Fears are growing about a delta wave engulfing Ireland as the country opens its borders to overseas travel today.
more than 3,700 cases have been reported here in the past three days, and it has been warned that travel, particularly from the UK, could see a further increase in cases.
As of today, non-essential travel is tcleared in Ireland, while England opens for its so-called ‘Freedom Day’.
British Prime Minister Boris Johnson’s decision will see the mandatory wearing of the abandoned mask, nightclubs reopen and the limits on the number of people a person can meet inside will end.
The UK recorded more than 48,000 cases of Covid-19 yesterday.
“If travel increases from the UK to Ireland, it is very likely that we will get an increase in cases from this,” UCD virologist Dr Gerald Barry said. Independent Irish.
“People will bring the virus with them, maybe without knowing it, but it will add fuel to the fire. And we already have a pretty good fire burning here with case numbers. “
About 10% of new Covid-19 cases are linked to travel since the end of June, as people have started returning to EU vacation spots such as Spain and Portugal.
Niamh O’Beirne, National HSE Manager for Testing and Tracing, said: “We are seeing an increase in the number of people with a travel history over the past 14 days, especially from some vacation spots in Europe.
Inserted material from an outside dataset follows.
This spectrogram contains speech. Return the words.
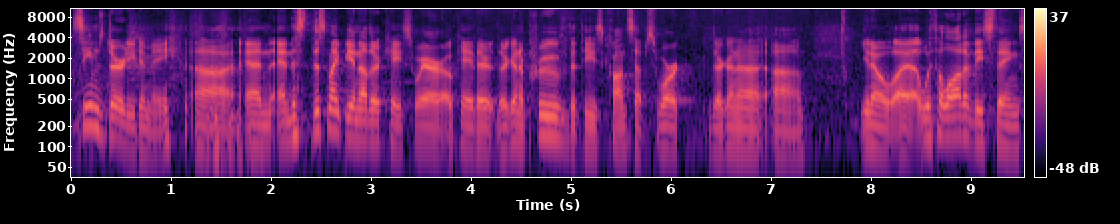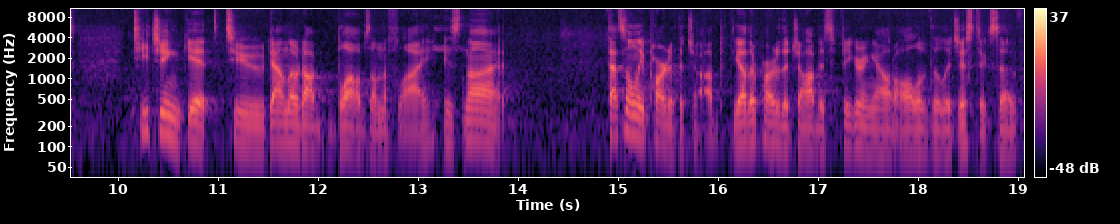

“We also have about 10% of cases now that have a travel history,” she told Newstalk. On the file.
More than 150,000 people are expected to pass through Dublin airport alone this week as restrictions ease, including more than 22,500 today.
Despite the growing number of cases in the UK, vaccinated passengers can travel to Ireland from today without having to go into quarantine.
Dr Barry said: ‘If people can come to Ireland without quarantine, isolation or testing, it will encourage travel and that is a concern.
“The reality is that the situation in the UK is incredible, to say the least in terms of the number of cases.
“This variant is incredibly contagious, more than anything that has been seen so far.
“We even know that people who have been vaccinated can carry the virus, pass it on to others and that British teenagers are not vaccinated.
“We know that adolescents transmit the virus just as much as adults. It may not be as dramatic as winter but it is not good to have a huge number of cases, allowing the virus to circulate and evolve in the face of a continuously bombarded vaccine.
“It almost encourages a way to evolve the virus to beat the vaccine,” added Dr Barry.
Meanwhile, the government still appears poised to eliminate indoor dining and drinking despite growing concerns over a new wave of cases in the past five days.
High-level political sources acknowledged that the government was increasingly concerned about the sustained increase in cases – but noted that the increase in hospitalizations was small and that the number of intensive care remained stable.
This and the advice of the government advisory group, Nphet, continues to suggest the rethe opening, which should start next week, will not be disrupted.
“In all the meetings that have taken place, there has been no mention of anyone considering the emergency break – at least so far,” a well-placed source said last night.
The source added that the rethe opening being limited to fully vaccinated persons, further increased the likelihood of its continuation.
Addressing the issue in Cork on Saturday evening, Taoiseach Micheál Martin said the government would not approve resuming indoor dining until Wednesday after carefully considering all advice.
Visit our Covid-19 vaccine dashboard for updates on the vaccination program rollout and the Ireland coronavirus case rate